The days that followed were composed of walking around and some day trips by bus outside of the city. Blog posts will follow with details on those shortly. The picture below was as we were returning to the hotel on the last night.

The return trip the following Saturday was pretty much the reverse of the trip there. It took about 50 minutes to get back to the airport from the hotel. It took over an hour for us to check in. Our flight was delayed due to weather so they had to rebook everyone. We left Prague about 2:30pm and the flight took over 10 hours. Remember that 100 knot tail wind on the way over. Well, it becomes a head wind on the way back. Another difference on the return was it appeared every toddler in Prague was traveling to Atlanta that day. It is cute the first hour but after 10, both Lou and I were in a very Malthusian mood.

Customs in Atlanta was a treat. It is no wonder that tourism to the US is down. After having already been screened by Delta security staff in Prague before we boarded, we had to go through immigration in Atlanta, then wait for our checked baggage. We then needed to lug it over to customs only to have the guy do nothing but take our little customs form and we proceeded to load it back on a baggage carousel. By the time we got back to Milwaukee, it was 11:00pm Milwaukee time. But, we got home in one piece and had Sunday to recover a little before returning to reality on Monday.

More of this travel log to come shortly. The next post will be about beer, dumplings and a potato pancake stuffed with pork.


Pivo prosim...

Translation "Beer please..." My wife and I just got back from a week in the city of Prague. It was the land of beer, dumplings, rye bread and lots of great sites. My sister-in-law acted as tour guide since she has been over there for a few months teaching English. Over the next few days as my wife and I go through things, I hope to post more details of the trip. The picture was taken on a Sunday excursion to Vysehrad Castle and is looking back toward the city.

Disclaimer - For those of you who might write/speak the Czech language, I am going to apologize in advance for not using the proper character set for some of the spellings.


Blond Fruit Cake

Last holiday season, I was looking for a fruit cake recipe and ended up with this one. I came up with it based on one in Jeffrey Steingarten's book "The Man Who Ate Everything". Originally, it had the hideous candied fruit that is common in most fruit cake but I substituted a fruit combination that works pretty well. Probably would also work with dried cherries or other fruits. I also added the brandy because everything is better with alcohol.

6 oz dried dates (quartered)
6 oz dried apricots (quartered)
6 oz dried cranberries + 2 cups water for hydration
8 oz yellow raisins
8 oz pecans (course chopped)

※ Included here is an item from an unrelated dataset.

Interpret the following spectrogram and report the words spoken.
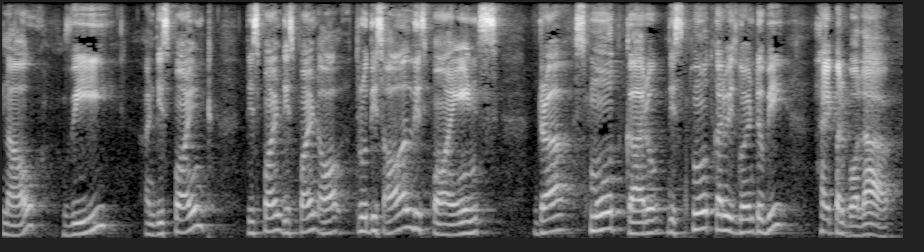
now v and this point this point this point all through this all these points draw smooth curve. This smooth curve is going to be hyperbola.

1/2 lb unsalted butter (room temperature)
1/2 lb granular sugar

1/2 lb all-purpose flour (sifted)
3 extra large eggs + 1 egg yoke

2 tbs orange extract
1 1/2 tsp nutmeg
1/4 cup VSOP brandy (approx)

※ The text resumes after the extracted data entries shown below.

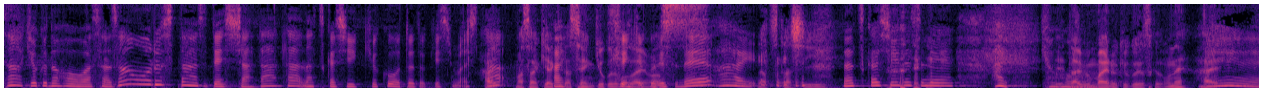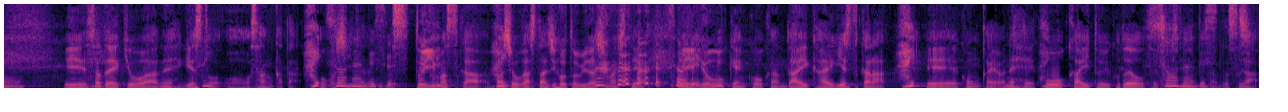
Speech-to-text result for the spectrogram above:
さあ曲の方はサザンオールスターズでシャララ懐かしい曲をお届けしました。はい正木明選曲でございます選曲ですね。はい。懐かしい 懐かしいですね。はい。え今日はーだいぶ前の曲ですけどもね。はい。ねええーさて今日はねゲストお三方はい。お越しいただいてそうなんま。です。すと言いますか、はい。場所がスタジオを飛び出しまして、ね えー兵庫県交換大会議室から、はい。えー今回はねえー公開ということでお届けしておりそうなんですたんですが、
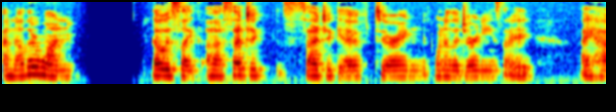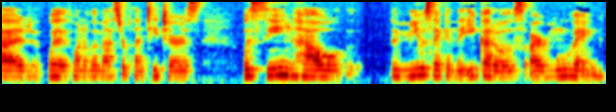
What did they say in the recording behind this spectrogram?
Another one that was like uh, such a such a gift during one of the journeys that I I had with one of the master plant teachers was seeing how the music and the Icaros are moving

Add the cranberries to about 2 cups of water in a microwave safe container. Microwave for about 3 minutes until the water gets hot. Let stand for about 10 minutes, drain, and then mix together with the other dried fruits and pecans in a large bowl. Set aside while you prepare the batter.

In a stand mixer, cream the butter. Add sugar and beat until fluffy. Beat in 2 of the eggs and then half of the flour. Beat in the remaining eggs and then the remaining flour, scraping the sides of the mixing bowl as needed. Beat in nutmeg and orange extract. Once uniform, add the batter to the fruit/nut mixture and combine with a spoon.

Line the bottom of loaf pans with parchment paper and then oil and flour heavily. Fill the pans to 1/4" below the rim with batter. Bake in pre-heated 300 degree oven for 45 minutes.

After 45 minutes, wrap the pans with foil leaving space above the loaf and continue baking for approximately another 45 minutes. Cake should not brown and is done when firm to the touch.

Let the cake cool in pans. When cool, remove them from pan. Before wrapping with cling wrap, spoon brandy on the top and bottom of each loaf. Wrap tightly and then refrigerate for approximately 3 weeks before slicing.

Makes two 3-1/2" by 8" loaf pans or 8 mini-loaves